▶ [Problem]
Reproduce word for word, from the entries below, the line with "Would you mind transcribing this spectrogram?", the line with "What follows is", and every line between them, and nothing more.

▶ [Data supplied]
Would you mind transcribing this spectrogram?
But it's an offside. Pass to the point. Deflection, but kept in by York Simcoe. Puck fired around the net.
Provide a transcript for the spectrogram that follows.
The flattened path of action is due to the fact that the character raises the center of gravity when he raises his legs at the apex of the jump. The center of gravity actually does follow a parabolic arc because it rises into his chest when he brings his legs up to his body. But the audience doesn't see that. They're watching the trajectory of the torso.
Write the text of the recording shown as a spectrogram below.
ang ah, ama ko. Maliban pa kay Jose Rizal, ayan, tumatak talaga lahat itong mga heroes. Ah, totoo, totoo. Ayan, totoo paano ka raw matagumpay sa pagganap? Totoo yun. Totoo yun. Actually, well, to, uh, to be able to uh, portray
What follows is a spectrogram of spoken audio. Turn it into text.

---

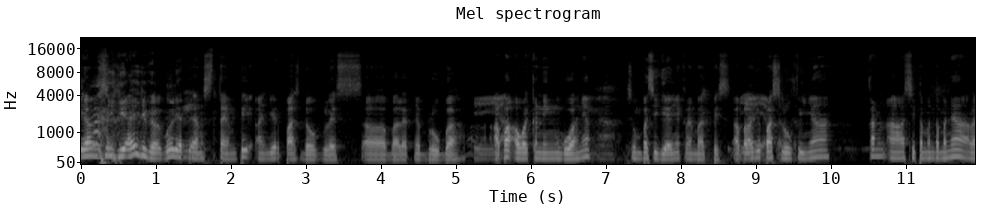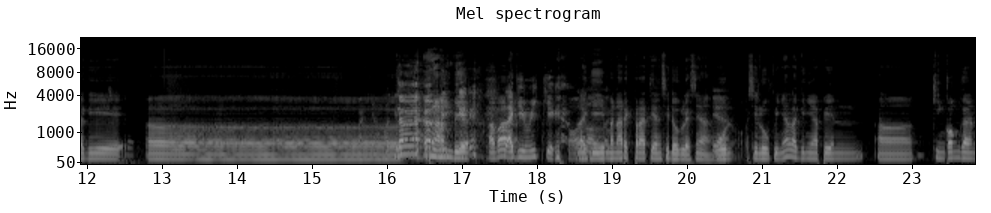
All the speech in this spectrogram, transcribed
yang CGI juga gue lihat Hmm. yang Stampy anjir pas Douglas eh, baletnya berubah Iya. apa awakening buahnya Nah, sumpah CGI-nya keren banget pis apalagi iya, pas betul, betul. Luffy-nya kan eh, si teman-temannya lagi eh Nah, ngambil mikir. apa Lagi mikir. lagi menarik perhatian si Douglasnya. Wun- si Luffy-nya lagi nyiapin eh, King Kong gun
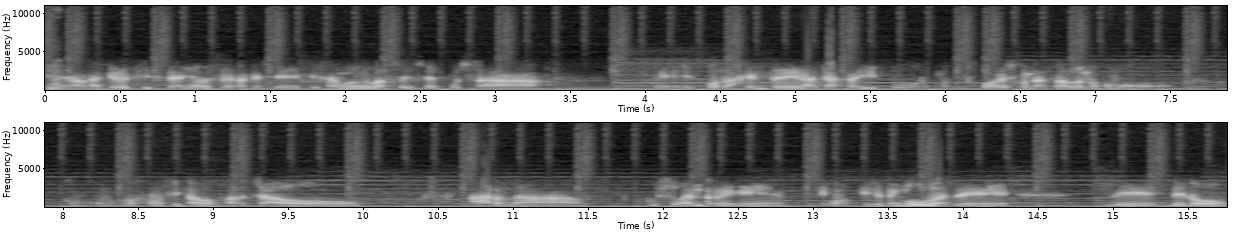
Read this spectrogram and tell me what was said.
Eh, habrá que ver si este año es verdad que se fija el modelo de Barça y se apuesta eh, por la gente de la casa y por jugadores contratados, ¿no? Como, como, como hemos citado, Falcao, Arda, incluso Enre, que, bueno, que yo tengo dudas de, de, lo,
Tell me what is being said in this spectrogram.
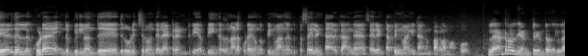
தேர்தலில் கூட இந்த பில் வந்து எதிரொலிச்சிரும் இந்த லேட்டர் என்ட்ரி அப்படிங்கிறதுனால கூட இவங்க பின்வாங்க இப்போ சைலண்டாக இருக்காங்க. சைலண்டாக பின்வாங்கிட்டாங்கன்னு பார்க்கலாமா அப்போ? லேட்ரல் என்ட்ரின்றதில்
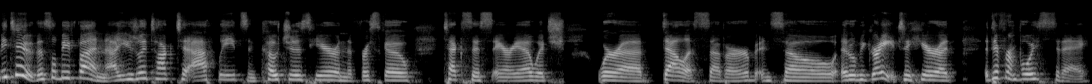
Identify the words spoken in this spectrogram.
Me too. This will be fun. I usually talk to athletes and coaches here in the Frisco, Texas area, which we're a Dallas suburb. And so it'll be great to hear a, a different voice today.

▶ [Answer section]
Would you mind transcribing this spectrogram?
But it's an offside. Pass to the point. Deflection, but kept in by York Simcoe. Puck fired around the net.
Provide a transcript for the spectrogram that follows.
The flattened path of action is due to the fact that the character raises the center of gravity when he raises his legs at the apex of the jump. The center of gravity actually does follow a parabolic arc because it rises into his chest when he brings his legs up to his body. But the audience doesn't see that. They're watching the trajectory of the torso.
Write the text of the recording shown as a spectrogram below.
ang ah, ama ko. Maliban pa kay Jose Rizal, ayan, tumatak talaga lahat itong mga heroes. Ah, totoo, totoo. Ayan, totoo paano ka raw matagumpay sa pagganap? Totoo yun. Totoo yun. Actually, well, to, uh, to be able to uh, portray
What follows is a spectrogram of spoken audio. Turn it into text.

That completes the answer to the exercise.